■ The data:

######

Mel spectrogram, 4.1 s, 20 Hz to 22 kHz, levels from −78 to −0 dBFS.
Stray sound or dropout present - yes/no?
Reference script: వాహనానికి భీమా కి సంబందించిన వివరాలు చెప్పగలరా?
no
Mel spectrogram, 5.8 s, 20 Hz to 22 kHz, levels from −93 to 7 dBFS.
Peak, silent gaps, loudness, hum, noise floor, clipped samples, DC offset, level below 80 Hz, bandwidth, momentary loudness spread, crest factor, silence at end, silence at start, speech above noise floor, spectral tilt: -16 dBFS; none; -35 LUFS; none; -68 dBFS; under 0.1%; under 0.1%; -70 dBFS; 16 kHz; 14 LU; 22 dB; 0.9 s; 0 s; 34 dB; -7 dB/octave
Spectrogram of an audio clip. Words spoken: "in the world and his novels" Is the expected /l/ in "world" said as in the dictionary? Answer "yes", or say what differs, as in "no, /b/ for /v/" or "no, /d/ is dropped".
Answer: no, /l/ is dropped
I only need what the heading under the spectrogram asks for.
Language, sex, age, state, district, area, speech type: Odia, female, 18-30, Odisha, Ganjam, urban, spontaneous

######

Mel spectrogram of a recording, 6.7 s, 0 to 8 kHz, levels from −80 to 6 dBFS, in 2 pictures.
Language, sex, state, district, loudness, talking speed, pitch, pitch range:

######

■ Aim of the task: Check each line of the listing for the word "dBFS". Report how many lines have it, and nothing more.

■ Exercise answer: 4